These crude laws work very well for most of the reality we humans can currently perceive…they quite accurately describe things on a macro scale. But the more we zoom in and zoom in and zoom in, the more we have to rely on, not falsifiable or provable facets to reality, but abstract representations in the form of mathematical models which declare loud and clear that reality as we experience it is minute in comparison with the whole mass of actual reality which in large part lies below the surface of our perception.
But when I try and use my imagination to speculate upon this unseen lump of reality we are not privy to falsify or prove…I mustn’t let sneak in any notion of a mind behind it all!!
Academic folks have seen their careers ruined for letting such personal speculations become publically known. Talk about a reduction in “Academic Freedom.”

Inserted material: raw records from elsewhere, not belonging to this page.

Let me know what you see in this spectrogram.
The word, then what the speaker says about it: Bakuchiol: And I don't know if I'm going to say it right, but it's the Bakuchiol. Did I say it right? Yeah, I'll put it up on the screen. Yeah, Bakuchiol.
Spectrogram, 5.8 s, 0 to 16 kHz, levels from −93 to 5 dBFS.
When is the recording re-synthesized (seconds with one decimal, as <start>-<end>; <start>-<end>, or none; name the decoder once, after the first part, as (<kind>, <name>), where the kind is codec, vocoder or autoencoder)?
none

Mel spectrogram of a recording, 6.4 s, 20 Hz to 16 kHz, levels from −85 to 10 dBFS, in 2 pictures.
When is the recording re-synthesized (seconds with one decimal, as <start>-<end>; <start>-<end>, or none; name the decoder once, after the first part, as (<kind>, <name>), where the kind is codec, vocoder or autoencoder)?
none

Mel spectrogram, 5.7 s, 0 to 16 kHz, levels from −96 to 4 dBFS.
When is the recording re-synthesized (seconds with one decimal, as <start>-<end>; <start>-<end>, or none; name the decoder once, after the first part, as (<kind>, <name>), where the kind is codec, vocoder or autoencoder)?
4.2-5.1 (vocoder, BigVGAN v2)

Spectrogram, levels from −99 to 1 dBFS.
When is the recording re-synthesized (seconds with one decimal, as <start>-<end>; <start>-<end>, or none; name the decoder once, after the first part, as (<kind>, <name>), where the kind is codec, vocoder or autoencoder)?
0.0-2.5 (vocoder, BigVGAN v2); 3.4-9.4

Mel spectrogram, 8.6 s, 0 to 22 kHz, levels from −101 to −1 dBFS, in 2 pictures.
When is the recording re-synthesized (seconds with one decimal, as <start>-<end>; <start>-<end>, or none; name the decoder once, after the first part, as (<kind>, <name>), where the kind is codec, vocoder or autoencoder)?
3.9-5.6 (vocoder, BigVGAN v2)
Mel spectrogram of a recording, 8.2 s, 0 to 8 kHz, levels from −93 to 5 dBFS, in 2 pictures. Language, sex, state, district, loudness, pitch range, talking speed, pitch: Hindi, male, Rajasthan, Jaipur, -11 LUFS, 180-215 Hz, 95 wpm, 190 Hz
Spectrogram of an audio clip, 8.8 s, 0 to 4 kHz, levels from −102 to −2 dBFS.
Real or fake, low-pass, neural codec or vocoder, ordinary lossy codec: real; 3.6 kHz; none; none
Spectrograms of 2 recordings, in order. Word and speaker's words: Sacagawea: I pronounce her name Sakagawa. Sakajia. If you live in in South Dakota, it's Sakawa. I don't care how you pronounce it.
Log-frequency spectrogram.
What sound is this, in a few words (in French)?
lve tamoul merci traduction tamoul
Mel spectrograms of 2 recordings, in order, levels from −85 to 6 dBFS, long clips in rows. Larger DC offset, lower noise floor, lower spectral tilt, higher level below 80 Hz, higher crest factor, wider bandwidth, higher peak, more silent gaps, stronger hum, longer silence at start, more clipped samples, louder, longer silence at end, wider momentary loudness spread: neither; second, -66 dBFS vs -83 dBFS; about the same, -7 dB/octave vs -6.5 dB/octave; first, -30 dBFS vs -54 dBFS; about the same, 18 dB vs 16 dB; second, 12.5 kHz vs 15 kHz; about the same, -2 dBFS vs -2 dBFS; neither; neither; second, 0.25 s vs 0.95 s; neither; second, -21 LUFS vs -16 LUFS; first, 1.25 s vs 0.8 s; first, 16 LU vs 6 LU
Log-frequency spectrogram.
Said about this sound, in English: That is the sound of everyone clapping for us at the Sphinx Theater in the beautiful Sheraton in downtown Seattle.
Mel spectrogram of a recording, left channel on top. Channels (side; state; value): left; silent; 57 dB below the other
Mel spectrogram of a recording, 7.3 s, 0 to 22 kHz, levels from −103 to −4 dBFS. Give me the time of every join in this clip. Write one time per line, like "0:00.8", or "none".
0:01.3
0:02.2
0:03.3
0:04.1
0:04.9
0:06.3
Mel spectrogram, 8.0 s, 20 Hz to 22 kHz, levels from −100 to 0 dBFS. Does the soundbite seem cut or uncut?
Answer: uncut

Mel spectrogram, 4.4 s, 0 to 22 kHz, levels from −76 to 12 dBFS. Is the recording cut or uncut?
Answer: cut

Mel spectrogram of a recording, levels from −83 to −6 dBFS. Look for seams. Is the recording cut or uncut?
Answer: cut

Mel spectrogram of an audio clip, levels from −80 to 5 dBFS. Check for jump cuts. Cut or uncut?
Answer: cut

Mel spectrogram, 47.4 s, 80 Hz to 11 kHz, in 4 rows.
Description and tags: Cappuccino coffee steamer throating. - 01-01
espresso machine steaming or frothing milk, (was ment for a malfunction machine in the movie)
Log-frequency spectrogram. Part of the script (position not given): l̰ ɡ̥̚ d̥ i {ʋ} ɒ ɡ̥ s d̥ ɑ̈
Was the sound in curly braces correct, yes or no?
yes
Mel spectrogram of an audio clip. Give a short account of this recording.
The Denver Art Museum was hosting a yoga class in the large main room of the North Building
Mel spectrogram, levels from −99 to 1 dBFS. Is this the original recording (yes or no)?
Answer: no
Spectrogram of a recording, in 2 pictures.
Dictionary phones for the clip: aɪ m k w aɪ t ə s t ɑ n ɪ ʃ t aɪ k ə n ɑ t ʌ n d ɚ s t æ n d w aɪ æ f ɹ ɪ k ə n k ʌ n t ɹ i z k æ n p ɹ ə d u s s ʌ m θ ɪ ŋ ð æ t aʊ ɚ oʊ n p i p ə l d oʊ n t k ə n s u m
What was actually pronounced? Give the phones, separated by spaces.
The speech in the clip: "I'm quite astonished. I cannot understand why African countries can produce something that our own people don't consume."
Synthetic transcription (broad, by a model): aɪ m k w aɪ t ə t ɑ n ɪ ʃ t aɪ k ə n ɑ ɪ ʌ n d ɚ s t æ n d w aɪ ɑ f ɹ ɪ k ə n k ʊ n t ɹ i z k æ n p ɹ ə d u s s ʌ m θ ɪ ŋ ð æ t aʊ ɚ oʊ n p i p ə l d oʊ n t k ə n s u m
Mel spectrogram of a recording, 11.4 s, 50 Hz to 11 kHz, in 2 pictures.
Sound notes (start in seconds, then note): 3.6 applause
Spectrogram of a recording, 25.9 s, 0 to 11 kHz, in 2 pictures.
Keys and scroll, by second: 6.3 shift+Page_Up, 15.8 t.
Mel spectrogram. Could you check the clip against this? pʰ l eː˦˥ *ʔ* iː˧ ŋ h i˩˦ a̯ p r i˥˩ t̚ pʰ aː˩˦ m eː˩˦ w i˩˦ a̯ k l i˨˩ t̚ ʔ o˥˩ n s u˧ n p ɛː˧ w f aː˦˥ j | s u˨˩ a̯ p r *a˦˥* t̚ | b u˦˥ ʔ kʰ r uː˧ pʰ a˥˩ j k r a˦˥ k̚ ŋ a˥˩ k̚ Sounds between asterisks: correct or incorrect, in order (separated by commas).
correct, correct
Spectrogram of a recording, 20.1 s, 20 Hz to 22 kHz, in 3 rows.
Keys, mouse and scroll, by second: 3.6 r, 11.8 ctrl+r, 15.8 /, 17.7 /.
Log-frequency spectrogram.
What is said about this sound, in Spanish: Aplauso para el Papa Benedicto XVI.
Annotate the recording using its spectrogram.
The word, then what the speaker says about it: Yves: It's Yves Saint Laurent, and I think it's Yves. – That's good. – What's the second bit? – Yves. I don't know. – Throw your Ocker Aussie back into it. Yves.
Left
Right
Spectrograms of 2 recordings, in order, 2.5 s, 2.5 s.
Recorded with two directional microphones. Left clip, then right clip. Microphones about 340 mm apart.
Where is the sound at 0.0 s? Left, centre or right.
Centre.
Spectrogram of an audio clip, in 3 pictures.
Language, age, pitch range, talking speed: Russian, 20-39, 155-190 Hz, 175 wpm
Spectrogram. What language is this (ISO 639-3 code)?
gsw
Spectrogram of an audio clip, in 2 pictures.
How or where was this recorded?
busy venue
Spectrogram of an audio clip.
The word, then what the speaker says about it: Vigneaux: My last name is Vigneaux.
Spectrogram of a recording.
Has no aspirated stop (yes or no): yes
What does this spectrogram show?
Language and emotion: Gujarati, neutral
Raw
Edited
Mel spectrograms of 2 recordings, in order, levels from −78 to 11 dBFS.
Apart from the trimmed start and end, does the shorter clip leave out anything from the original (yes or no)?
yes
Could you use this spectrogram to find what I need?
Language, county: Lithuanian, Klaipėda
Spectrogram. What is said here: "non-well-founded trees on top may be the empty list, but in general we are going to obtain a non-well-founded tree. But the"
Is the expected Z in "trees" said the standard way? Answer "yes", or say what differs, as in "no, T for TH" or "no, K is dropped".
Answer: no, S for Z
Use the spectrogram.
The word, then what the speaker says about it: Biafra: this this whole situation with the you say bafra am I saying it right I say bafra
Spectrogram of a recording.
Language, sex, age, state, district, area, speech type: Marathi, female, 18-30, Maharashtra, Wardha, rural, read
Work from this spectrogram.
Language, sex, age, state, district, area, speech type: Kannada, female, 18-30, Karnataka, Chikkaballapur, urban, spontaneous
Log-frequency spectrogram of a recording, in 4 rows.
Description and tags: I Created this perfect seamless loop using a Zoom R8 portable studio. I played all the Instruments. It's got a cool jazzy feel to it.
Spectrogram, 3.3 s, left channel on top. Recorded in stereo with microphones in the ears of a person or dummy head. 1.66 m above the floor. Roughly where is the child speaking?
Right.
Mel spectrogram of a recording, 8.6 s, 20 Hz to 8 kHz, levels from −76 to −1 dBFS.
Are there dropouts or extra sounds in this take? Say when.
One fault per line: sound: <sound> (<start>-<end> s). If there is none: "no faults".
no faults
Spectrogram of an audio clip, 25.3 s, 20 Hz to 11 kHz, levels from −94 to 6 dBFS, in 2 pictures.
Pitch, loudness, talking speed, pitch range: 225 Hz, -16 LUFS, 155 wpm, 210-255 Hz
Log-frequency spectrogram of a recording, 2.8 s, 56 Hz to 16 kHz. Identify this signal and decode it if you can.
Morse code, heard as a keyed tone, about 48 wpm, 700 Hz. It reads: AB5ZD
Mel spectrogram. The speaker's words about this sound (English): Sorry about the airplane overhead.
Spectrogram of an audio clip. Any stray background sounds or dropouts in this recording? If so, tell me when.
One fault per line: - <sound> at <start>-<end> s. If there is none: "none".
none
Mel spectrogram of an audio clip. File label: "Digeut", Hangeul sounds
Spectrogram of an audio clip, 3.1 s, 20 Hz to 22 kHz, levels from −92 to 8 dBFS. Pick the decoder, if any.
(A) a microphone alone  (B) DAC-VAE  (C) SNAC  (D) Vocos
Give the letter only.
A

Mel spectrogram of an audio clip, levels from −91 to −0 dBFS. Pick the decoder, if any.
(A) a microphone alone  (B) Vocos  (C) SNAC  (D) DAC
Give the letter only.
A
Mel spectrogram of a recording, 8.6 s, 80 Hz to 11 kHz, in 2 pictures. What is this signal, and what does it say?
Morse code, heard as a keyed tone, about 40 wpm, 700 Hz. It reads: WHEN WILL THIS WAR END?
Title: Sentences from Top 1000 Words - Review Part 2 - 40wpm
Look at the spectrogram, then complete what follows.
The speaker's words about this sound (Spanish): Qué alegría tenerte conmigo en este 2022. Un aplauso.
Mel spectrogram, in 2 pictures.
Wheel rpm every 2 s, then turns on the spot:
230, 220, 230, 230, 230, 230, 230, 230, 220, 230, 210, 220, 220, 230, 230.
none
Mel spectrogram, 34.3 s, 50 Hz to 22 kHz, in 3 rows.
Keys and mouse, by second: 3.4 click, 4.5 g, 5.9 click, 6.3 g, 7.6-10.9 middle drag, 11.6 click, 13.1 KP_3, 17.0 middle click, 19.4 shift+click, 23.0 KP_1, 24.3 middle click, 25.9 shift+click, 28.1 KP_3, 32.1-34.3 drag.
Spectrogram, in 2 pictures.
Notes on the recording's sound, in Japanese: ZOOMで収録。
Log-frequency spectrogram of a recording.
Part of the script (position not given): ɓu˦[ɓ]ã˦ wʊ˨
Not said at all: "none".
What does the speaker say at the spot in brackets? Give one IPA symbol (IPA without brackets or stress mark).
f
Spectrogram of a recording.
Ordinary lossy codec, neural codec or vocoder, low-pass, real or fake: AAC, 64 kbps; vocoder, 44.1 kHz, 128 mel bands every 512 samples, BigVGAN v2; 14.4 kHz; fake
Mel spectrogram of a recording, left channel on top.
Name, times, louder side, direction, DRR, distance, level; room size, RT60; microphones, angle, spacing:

But, anyway. I just had to respond to what you wrote. It hit a healthy vein within me to see it put like you put it. We are all human, regardless of our ideologies, regardless of our beliefs, whether spot on or vast misconceptions. The greed, the lust, the natural trend toward self interest…none of these things will suddenly vanish. Man will not be cured of his manness, his human condition if collective man leaves the old myths behind and turns only to salute logic and reason.
It is not merely about seeking the truth via logic and reason alone. It is about seeking the other truth. The “truth about me,” if you know what I mean. Is there a Bema Seat for an atheistic generation of humans? Once we shed “religion” finally and most completely, will we have outgrown it due to our superior control over our ability to execute sound moral decisions at all times? Or have we outgrown religion due to the fact that putting “me” or “my character” to the test isn’t at issue when it comes to continuing our species. It is science which may one day cure us of our ills, but it was religion which threatened to cure “the creepy deep of me.”
In closing my comment I will say that about half my atheist friends are amicable, open-minded individuals who don’t badger me when I say things like, “…but what if…” the other half of my atheist friends have taught me to keep my imaginings to myself.
Einstein “believed” that imagination was more important than knowledge. Hmmm, could he have been onto something there?
I’m bookmarking you. I enjoy what you have to say. It is challenging and stimulating…causing me to think on these matters more deeply than I am accustomed.
Sorry so long…you just hit a positive vein and I had to respond.
Very good post. Looking forward to seeing you write more articles about this topic.